    TreeSet( SortedSet ss )  //It creates a TreeSet that contains the elements of given SortedSet
    

Example of TreeSet class

Lets take an example to create a treeset that contains duplicate elements. But you can notice that it prints unique elements that means it does not allow duplicate elements.

import java.util.*;
class Demo{
 public static void main(String args[]){
   TreeSet<String> al=new TreeSet<String>();
   al.add("Ravi");
   al.add("Vijay");
   al.add("Ravi");
   al.add("Ajay");

  Iterator itr=al.iterator();
  while(itr.hasNext()){
    System.out.println(itr.next());
  }
 }
}

Ajay Ravi Vijay


PriorityQueue Class
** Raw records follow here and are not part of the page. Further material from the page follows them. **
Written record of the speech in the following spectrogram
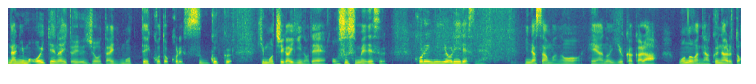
何も置いてないという状態に持っていくことこれすっごく気持ちがいいのでおすすめです。これによりですね皆様の部屋の床から物がなくなると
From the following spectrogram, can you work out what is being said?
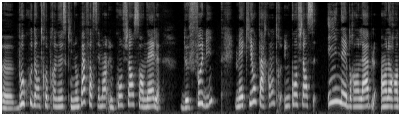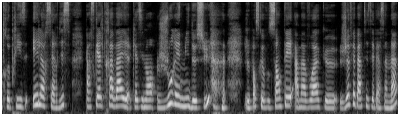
euh, beaucoup d'entrepreneuses qui n'ont pas forcément une confiance en elles de folie, mais qui ont par contre une confiance inébranlable en leur entreprise et leur service parce qu'elles travaillent quasiment jour et nuit dessus. je pense que vous sentez à ma voix que je fais partie de ces personnes-là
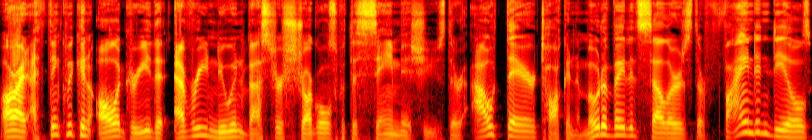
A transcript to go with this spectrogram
All right, I think we can all agree that every new investor struggles with the same issues. They're out there talking to motivated sellers, they're finding deals,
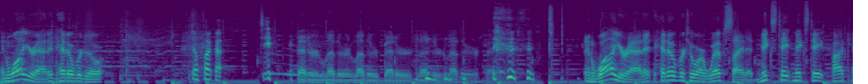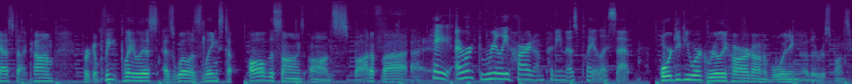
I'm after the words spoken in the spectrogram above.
and while you're at it, head over to Don't fuck up. better leather, leather, better leather, leather. Better. and while you're at it, head over to our website at mixtape mixtapemixtapepodcast.com for complete playlists as well as links to all the songs on Spotify. Hey, I worked really hard on putting those playlists up. Or did you work really hard on avoiding other responses?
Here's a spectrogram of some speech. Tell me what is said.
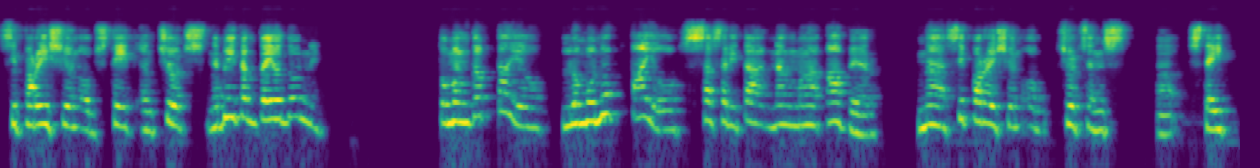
separation of state and church, nabitag tayo doon eh. Tumanggap tayo, lumunok tayo sa salita ng mga kaper na separation of church and uh, state.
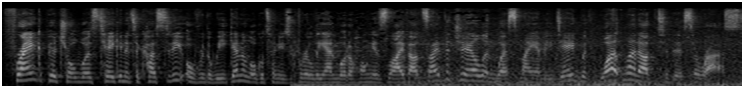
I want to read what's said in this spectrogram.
Frank Pichel was taken into custody over the weekend, and local 10 News reporter Leanne Morejon is live outside the jail in West Miami-Dade with what led up to this arrest.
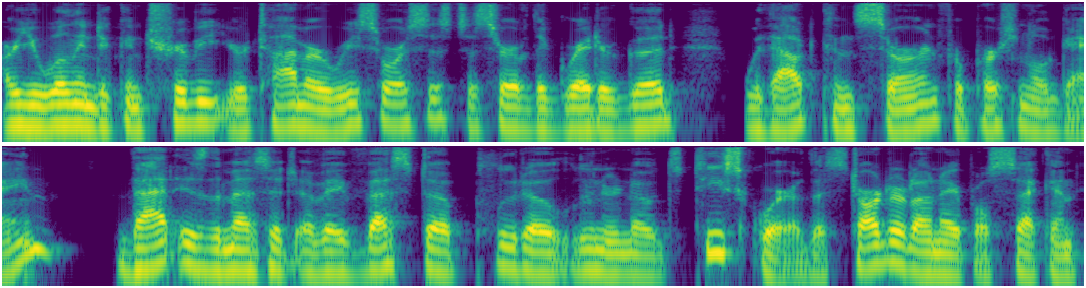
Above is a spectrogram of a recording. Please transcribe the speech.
Are you willing to contribute your time or resources to serve the greater good without concern for personal gain? That is the message of a Vesta Pluto lunar nodes T square that started on April 2nd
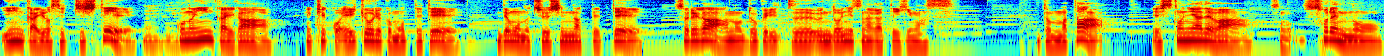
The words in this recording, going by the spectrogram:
委員会を設置して、うんうん。この委員会がえ結構影響力持ってて、デモの中心になってって、それがあの独立運動につながっていきます。えっとまた、エストニアでは、そのソ連の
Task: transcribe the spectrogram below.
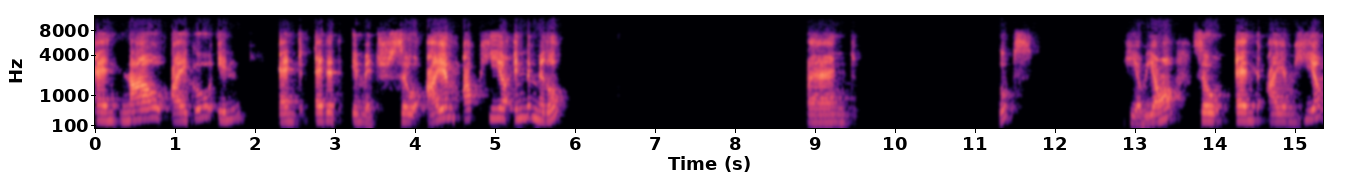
And now I go in and edit image. So I am up here in the middle. And oops, here we are. So, and I am here,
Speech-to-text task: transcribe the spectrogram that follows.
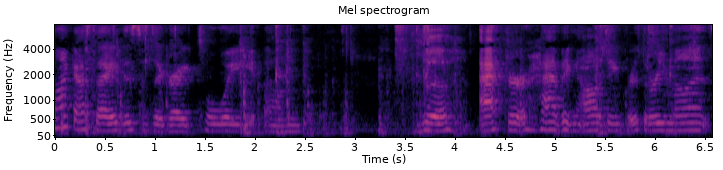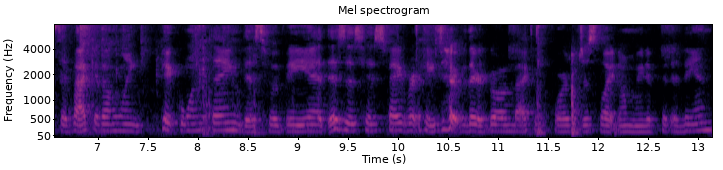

  1. It extends the AbstractQueue class.
  2. The PriorityQueue class provides the facility of using queue.
  3. It does not orders the elements in FIFO manner.
  4. PriorityQueue has six constructors. In all cases, the capacity grows automatically as elements are added.
    PriorityQueue( )  //This constructor creates an empty queue. By default, its starting capacity is 11
    
    PriorityQueue(int capacity) //This constructor creates a queue that has the specified initial capacity
    
    PriorityQueue(int capacity, Comparator comp) //This constructor creates a queue with the specified capacity
    and comparator
    
    //The last three constructors create queues that are initialized with elements of Collection passed in c
    PriorityQueue(Collection c)
    
    PriorityQueue(PriorityQueue c)
    
    PriorityQueue(SortedSet c)

Note: If no comparator is specified when a PriorityQueue is constructed, then the default comparator for the type of data stored in the queue is used. The default comparator will order the queue in ascending order. Thus, the head of the queue will be the smallest value. However, by providing a custom comparator, you can specify a different ordering scheme.

Example of PriorityQueue class

Lets take an example to create a priority queue that store and remove elements.

import java.util.*;

class Demo
{
  public static void main(String args[])
  {
    PriorityQueue<String> queue=new PriorityQueue<String>();
    queue.add("WE");
    queue.add("LOVE");
    queue.add("STUDY");
    queue.add("TONIGHT");
    System.out.println("At head of the queue:"+queue.element());
    System.out.println("At head of the queue:"+queue.peek());
    System.out.println("Iterating the queue elements:");
    Iterator itr=queue.iterator();
    while(itr.hasNext()){
      System.out.println(itr.next());
    }
    queue.remove();
    queue.poll();
    System.out.println("After removing two elements:");
    Iterator itr2=queue.iterator();
    while(itr2.hasNext()){
      System.out.println(itr2.next());
    }
  }
}

At head of the queue:LOVE At head of the queue:LOVE Iterating the queue elements: LOVE TONIGHT STUDY WE After removing two elements: TONIGHT WE